■ Problem to work on
Images should not appear in the copy, yet every line of the listing below must be printed exactly.

** Dataset records follows **

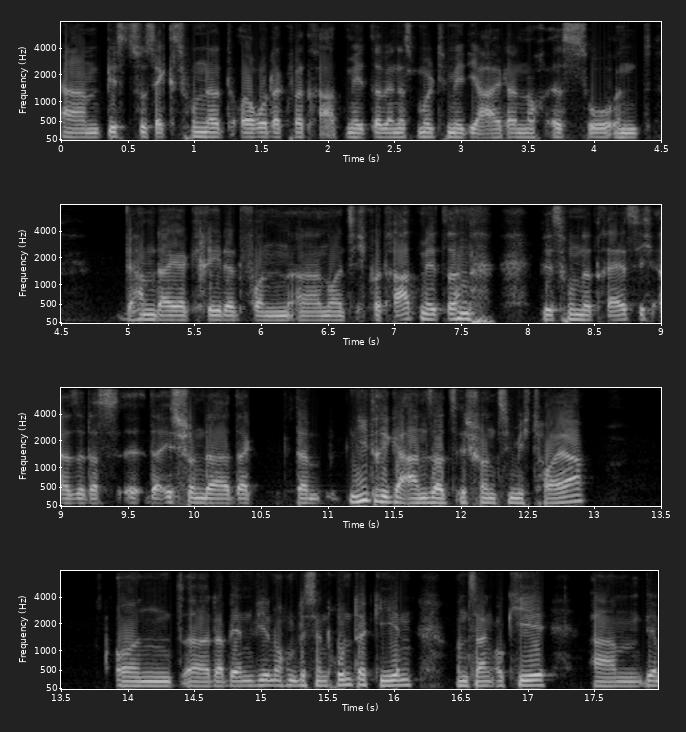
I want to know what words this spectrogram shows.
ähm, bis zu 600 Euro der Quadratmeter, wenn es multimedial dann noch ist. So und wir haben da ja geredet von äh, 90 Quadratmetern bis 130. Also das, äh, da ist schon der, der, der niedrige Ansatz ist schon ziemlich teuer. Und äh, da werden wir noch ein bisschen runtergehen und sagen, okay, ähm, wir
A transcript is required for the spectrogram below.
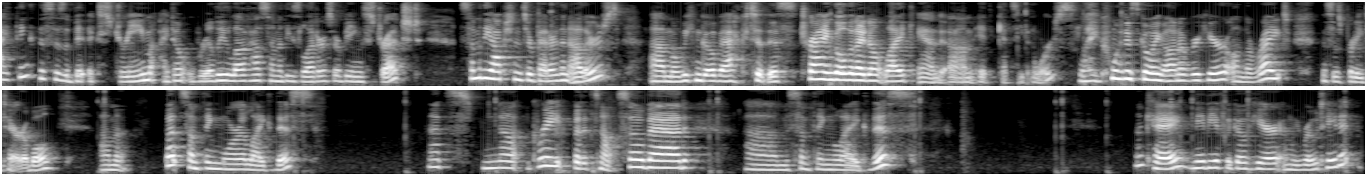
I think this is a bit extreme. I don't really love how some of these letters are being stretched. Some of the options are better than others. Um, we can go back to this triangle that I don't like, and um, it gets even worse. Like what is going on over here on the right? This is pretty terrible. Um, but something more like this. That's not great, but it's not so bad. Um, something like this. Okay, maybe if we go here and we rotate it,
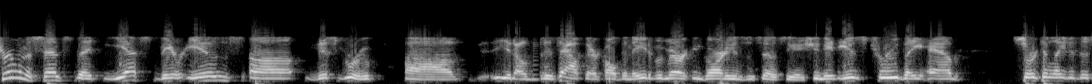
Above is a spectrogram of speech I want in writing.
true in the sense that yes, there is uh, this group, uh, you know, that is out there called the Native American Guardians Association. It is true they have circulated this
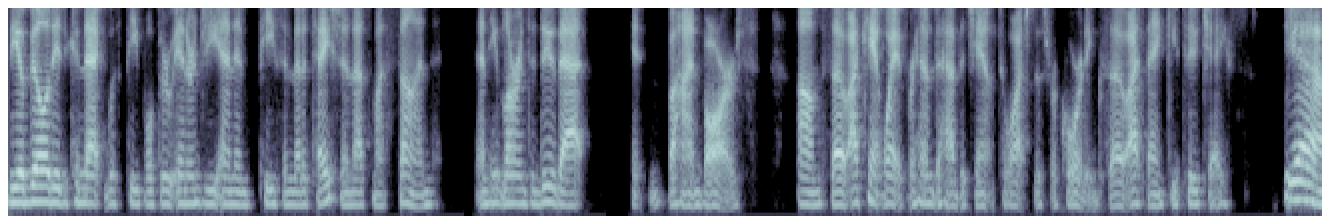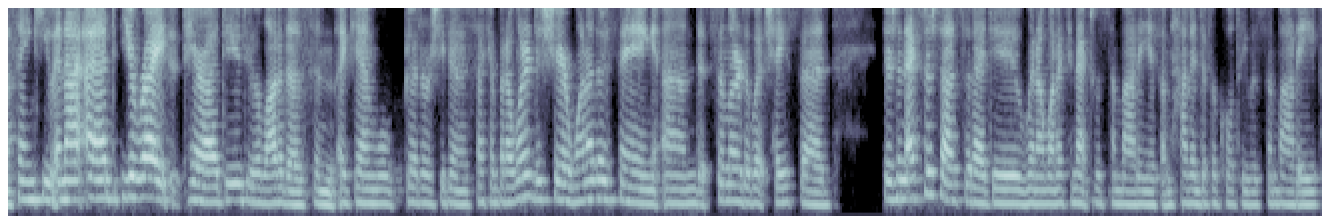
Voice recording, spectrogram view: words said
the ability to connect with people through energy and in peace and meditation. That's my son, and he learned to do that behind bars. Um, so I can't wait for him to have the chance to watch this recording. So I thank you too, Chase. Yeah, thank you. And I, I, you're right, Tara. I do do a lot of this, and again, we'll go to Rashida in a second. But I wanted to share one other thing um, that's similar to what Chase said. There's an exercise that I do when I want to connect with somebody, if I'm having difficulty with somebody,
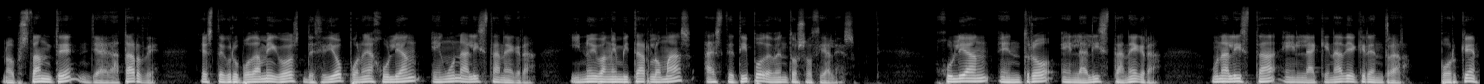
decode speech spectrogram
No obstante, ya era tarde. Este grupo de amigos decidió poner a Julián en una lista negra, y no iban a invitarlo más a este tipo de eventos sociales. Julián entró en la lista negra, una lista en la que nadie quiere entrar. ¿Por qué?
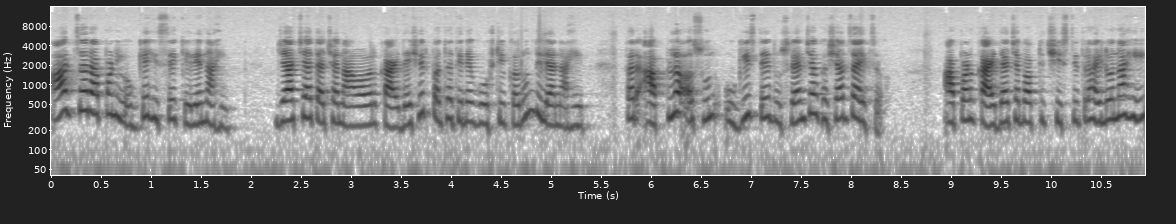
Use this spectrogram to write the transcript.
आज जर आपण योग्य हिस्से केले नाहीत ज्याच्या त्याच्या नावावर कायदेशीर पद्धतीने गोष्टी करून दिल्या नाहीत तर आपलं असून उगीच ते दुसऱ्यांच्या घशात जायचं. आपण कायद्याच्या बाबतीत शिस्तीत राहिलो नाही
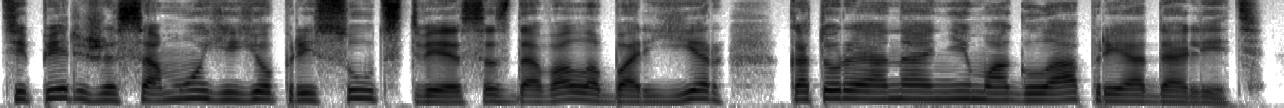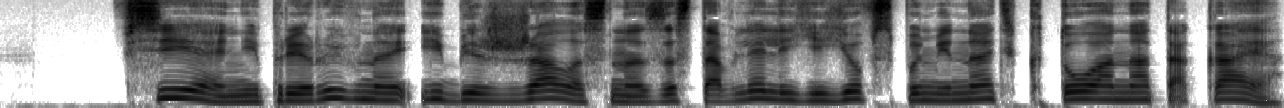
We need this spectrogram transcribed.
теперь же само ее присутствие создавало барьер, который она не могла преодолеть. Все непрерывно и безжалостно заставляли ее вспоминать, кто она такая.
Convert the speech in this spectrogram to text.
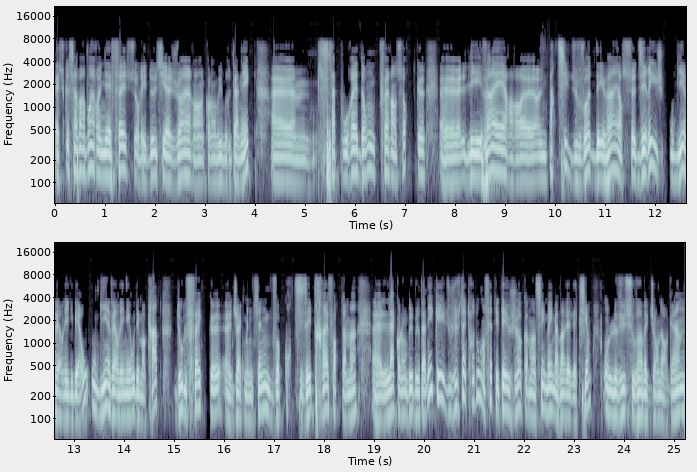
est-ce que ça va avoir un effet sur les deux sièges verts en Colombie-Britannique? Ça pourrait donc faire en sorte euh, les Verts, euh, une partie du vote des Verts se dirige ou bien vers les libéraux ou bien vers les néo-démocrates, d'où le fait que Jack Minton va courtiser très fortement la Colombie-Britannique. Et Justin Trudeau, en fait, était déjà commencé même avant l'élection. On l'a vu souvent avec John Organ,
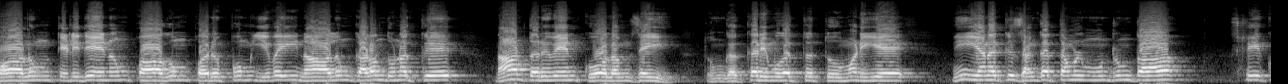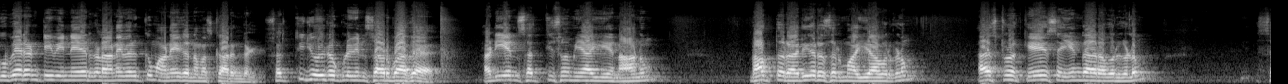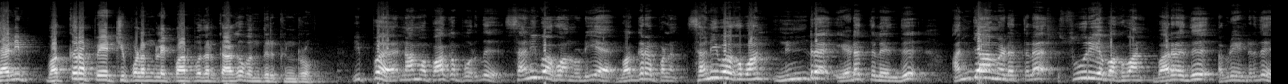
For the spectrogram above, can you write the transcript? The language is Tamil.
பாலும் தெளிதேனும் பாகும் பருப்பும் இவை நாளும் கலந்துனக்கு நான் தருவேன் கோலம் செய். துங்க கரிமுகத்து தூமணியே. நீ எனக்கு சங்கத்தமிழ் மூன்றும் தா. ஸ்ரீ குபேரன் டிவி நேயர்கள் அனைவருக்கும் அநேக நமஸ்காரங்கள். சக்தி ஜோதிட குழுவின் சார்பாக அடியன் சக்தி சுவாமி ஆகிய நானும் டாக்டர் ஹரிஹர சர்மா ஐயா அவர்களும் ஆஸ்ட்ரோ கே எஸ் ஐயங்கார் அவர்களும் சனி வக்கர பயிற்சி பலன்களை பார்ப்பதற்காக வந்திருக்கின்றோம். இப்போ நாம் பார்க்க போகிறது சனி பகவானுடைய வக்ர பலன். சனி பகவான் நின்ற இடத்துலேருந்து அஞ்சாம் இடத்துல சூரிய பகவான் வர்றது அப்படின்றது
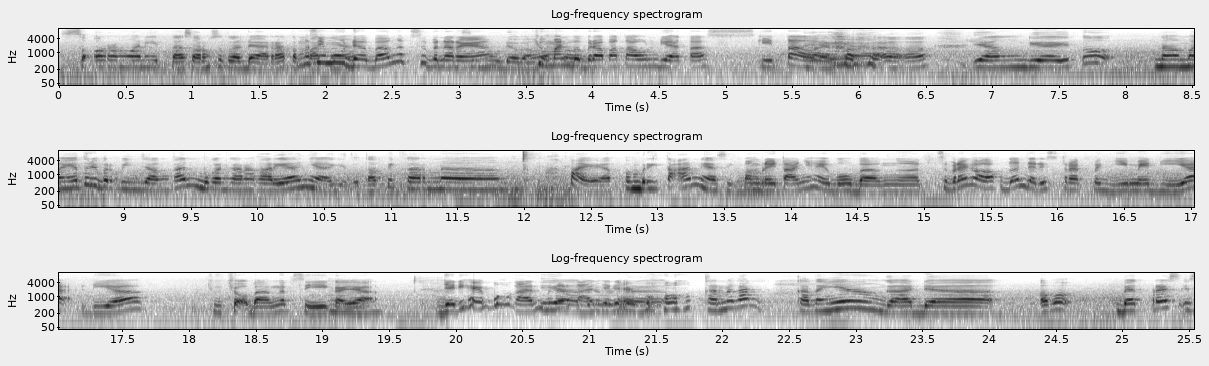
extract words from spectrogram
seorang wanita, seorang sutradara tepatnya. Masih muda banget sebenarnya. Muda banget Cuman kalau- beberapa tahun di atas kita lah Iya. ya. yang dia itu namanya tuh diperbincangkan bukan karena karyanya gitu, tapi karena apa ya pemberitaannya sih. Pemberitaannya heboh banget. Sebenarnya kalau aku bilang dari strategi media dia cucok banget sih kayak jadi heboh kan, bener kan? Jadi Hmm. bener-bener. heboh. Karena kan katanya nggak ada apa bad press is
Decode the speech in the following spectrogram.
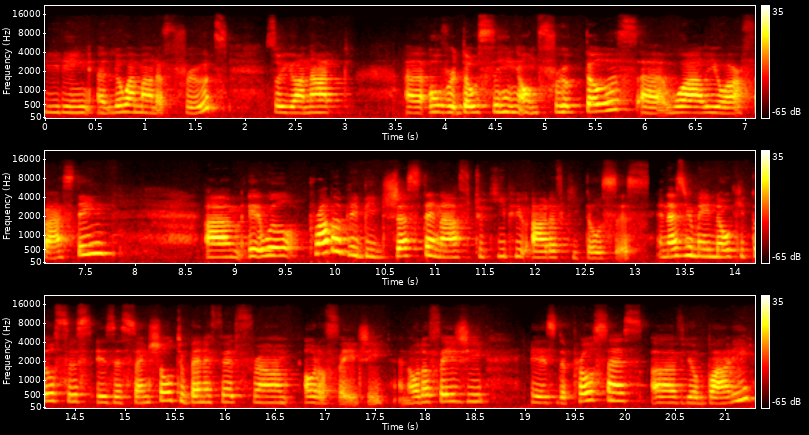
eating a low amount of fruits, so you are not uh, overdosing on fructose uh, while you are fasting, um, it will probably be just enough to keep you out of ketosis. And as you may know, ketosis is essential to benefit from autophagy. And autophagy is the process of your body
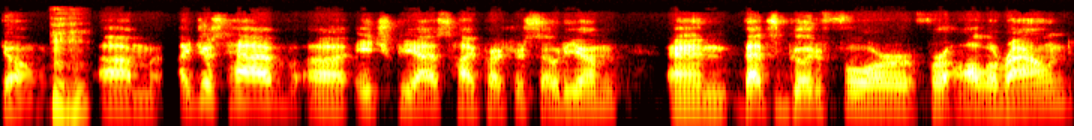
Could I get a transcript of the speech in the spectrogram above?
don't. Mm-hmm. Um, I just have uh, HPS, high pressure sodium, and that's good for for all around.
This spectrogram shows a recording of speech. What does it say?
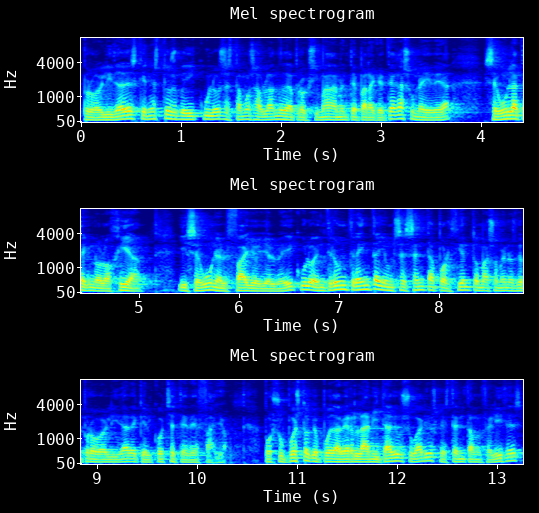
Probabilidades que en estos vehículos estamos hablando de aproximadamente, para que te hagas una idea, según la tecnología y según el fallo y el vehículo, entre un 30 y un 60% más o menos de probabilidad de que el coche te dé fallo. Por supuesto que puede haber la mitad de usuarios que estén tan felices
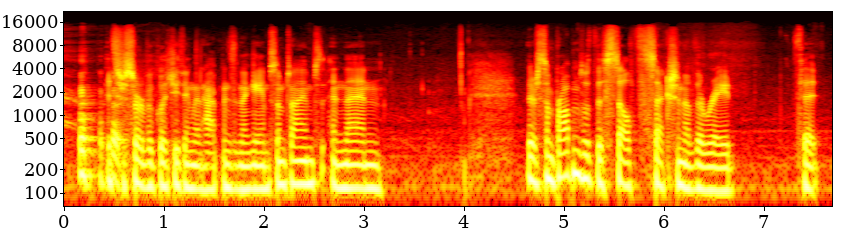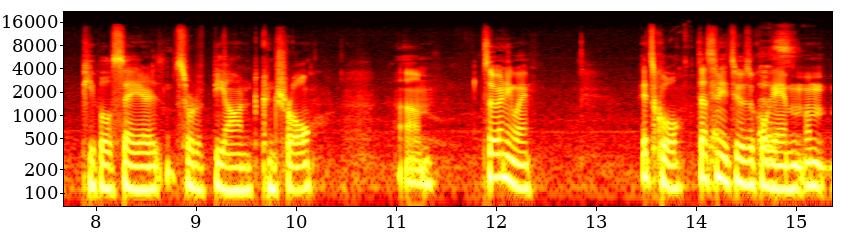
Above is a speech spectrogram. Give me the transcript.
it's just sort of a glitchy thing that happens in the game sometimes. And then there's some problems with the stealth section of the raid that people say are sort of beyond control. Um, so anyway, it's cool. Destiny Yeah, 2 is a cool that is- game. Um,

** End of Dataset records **

■ Exercise output
I want to know what words this spectrogram shows.
ähm, bis zu 600 Euro der Quadratmeter, wenn es multimedial dann noch ist. So und wir haben da ja geredet von äh, 90 Quadratmetern bis 130. Also das, äh, da ist schon der, der, der niedrige Ansatz ist schon ziemlich teuer. Und äh, da werden wir noch ein bisschen runtergehen und sagen, okay, ähm, wir
A transcript is required for the spectrogram below.
I think this is a bit extreme. I don't really love how some of these letters are being stretched. Some of the options are better than others. Um, we can go back to this triangle that I don't like, and um, it gets even worse. Like what is going on over here on the right? This is pretty terrible. Um, but something more like this. That's not great, but it's not so bad. Um, something like this. Okay, maybe if we go here and we rotate it,
Above is a spectrogram of speech I want in writing.
true in the sense that yes, there is uh, this group, uh, you know, that is out there called the Native American Guardians Association. It is true they have circulated this
Voice recording, spectrogram view: words said
the ability to connect with people through energy and in peace and meditation. That's my son, and he learned to do that behind bars. Um, so I can't wait for him to have the chance to watch this recording. So I thank you too, Chase. Yeah, thank you. And I, I, you're right, Tara. I do do a lot of this, and again, we'll go to Rashida in a second. But I wanted to share one other thing um, that's similar to what Chase said. There's an exercise that I do when I want to connect with somebody, if I'm having difficulty with somebody,
decode speech spectrogram
No obstante, ya era tarde. Este grupo de amigos decidió poner a Julián en una lista negra, y no iban a invitarlo más a este tipo de eventos sociales. Julián entró en la lista negra, una lista en la que nadie quiere entrar. ¿Por qué?
Use this spectrogram to write the transcript.
आज जर आपण योग्य हिस्से केले नाहीत ज्याच्या त्याच्या नावावर कायदेशीर पद्धतीने गोष्टी करून दिल्या नाहीत तर आपलं असून उगीच ते दुसऱ्यांच्या घशात जायचं. आपण कायद्याच्या बाबतीत शिस्तीत राहिलो नाही
We need this spectrogram transcribed.
теперь же само ее присутствие создавало барьер, который она не могла преодолеть. Все непрерывно и безжалостно заставляли ее вспоминать, кто она такая.
Convert the speech in this spectrogram to text.
est-ce que ça va avoir un effet sur les deux sièges verts en Colombie-Britannique? Ça pourrait donc faire en sorte euh, les Verts, euh, une partie du vote des Verts se dirige ou bien vers les libéraux ou bien vers les néo-démocrates, d'où le fait que Jack Minton va courtiser très fortement la Colombie-Britannique. Et Justin Trudeau, en fait, était déjà commencé même avant l'élection. On l'a vu souvent avec John Organ,
For the spectrogram above, can you write the transcript? The language is Tamil.
பாலும் தெளிதேனும் பாகும் பருப்பும் இவை நாளும் கலந்துனக்கு நான் தருவேன் கோலம் செய். துங்க கரிமுகத்து தூமணியே. நீ எனக்கு சங்கத்தமிழ் மூன்றும் தா. ஸ்ரீ குபேரன் டிவி நேயர்கள் அனைவருக்கும் அநேக நமஸ்காரங்கள். சக்தி ஜோதிட குழுவின் சார்பாக அடியன் சக்தி சுவாமி ஆகிய நானும் டாக்டர் ஹரிஹர சர்மா ஐயா அவர்களும் ஆஸ்ட்ரோ கே எஸ் ஐயங்கார் அவர்களும் சனி வக்கர பயிற்சி பலன்களை பார்ப்பதற்காக வந்திருக்கின்றோம். இப்போ நாம் பார்க்க போகிறது சனி பகவானுடைய வக்ர பலன். சனி பகவான் நின்ற இடத்துலேருந்து அஞ்சாம் இடத்துல சூரிய பகவான் வர்றது அப்படின்றது
extract words from spectrogram
seorang wanita, seorang sutradara tepatnya. Masih muda banget sebenarnya. Muda banget Cuman kalau- beberapa tahun di atas kita lah Iya. ya. yang dia itu namanya tuh diperbincangkan bukan karena karyanya gitu, tapi karena apa ya pemberitaannya sih. Pemberitaannya heboh banget. Sebenarnya kalau aku bilang dari strategi media dia cucok banget sih kayak jadi heboh kan, bener kan? Jadi Hmm. bener-bener. heboh. Karena kan katanya nggak ada apa bad press is
Decode the speech in the following spectrogram.
eating a low amount of fruits, so you are not uh, overdosing on fructose uh, while you are fasting, um, it will probably be just enough to keep you out of ketosis. And as you may know, ketosis is essential to benefit from autophagy. And autophagy is the process of your body
Could I get a transcript of the speech in the spectrogram above?
don't. Mm-hmm. Um, I just have uh, HPS, high pressure sodium, and that's good for for all around.
This spectrogram shows a recording of speech. What does it say?
Probabilidades que en estos vehículos estamos hablando de aproximadamente, para que te hagas una idea, según la tecnología y según el fallo y el vehículo, entre un 30 y un 60% más o menos de probabilidad de que el coche te dé fallo. Por supuesto que puede haber la mitad de usuarios que estén tan felices
Above is a speech spectrogram. Give me the transcript.
it's just sort of a glitchy thing that happens in the game sometimes. And then there's some problems with the stealth section of the raid that people say are sort of beyond control. Um, so anyway, it's cool. Destiny Yeah, 2 is a cool that is- game. Um,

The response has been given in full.